In 1996, Jarvis Cocker became a folk hero in the U.K. by puncturing a thin celebrity skin. At the Brit Awards, he stormed the stage as Michael Jackson and a multiracial cast of children were enacting a Christian pageant. On Pulp’s magnificent new album, We Love Life (slated for U.S. release this summer), Jarvis sings, “I love my life,” fortuitously eviscerating vortex-of-attention Julia Roberts, who uttered the same words before proceeding to maul Denzel Washington at the Oscars this year. Jarv means it differently of course. The next line in the song is “It’s the only reason I’m alive.”
Cocker’s ingenious (and supremely generous) method is to articulate crippling existential fears in the form of rousing, tidal anthems—uniting his fellow Xanax poppers in a sort of pagan baptism.

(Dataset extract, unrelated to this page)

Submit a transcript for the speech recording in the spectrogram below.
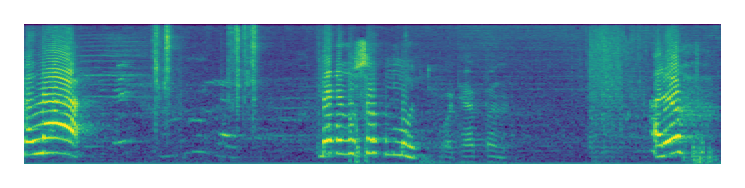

A magnum opus four years in the making, We Love Life is, like This Is Hardcore‘s epic cold sweat, a disco-nnection record, well stocked with mis-shapes, mistakes, misfits. But Pulp’s glamorama has never tingled so invitingly, thanks to the full-body massage administered by producer Scott Walker. In godlike genius form, the former boy child invokes a magic-realist soundscape with miraculously shifting horizons.
The album’s environmental theme doesn’t “preach and teach the whole world about ecology” (per a PSB song). Instead, Pulp simply milk the great outdoors for gruesome tableaux. Nature is where messy sex happens and things decay and oh look everything’s gone green. The pastoral croon “Trees” opens with an air-rifle casualty, while a Tippi-haunted aviary offers seduction advice in “Birds in My Garden.”
Tragedy strikes unambiguously on “The Night That Minnie Timperley Died” (Cocker’s fascination with doomed young women is approaching the Lynchian), but throughout, the suggestion of danger is close at hand. The glorious, hip-swaying mega-ballad “Bad Cover Version” is adorned with eerie, dessicated ooh-ooh-ooh-oohs (next to other disappointments like “the Stones since the ’80s,” Cocker throws in his producer’s tortured album maudit: “the second side of ‘Til the Band Comes In“). “Wickerman” undertakes an eight-minute, semi-spoken-word psychogeographic expedition down an urban waterway—the industrial-waste equivalent of Night of the Hunter‘s expressionist river ride. On dumpee sing-along “Bob Lind,” what sounds like the astounding 12-string guitar of Glen Campbell runs riot aboveground, while a black hole of 10 double basses beckons from the lower depths.
In the album’s frightshow centerpiece, “I Love Life,” a queasy Jarvis steadies himself—”breathe in, breathe out,” “look at all these buildings and houses.” As the song internally combusts, his simmering terror boils over into mutinous rage: “You’ve got to fight to the death for the right to live your life!” The Pet Shop Boys put the impulse even more starkly on Release‘s “London,” acknowledging those early acquisitive song titles to boot: “I want to live before I die.” Could anyone possibly think they don’t mean it?
Pet Shop Boys play Hammerstein Ballroom May 21 and 22.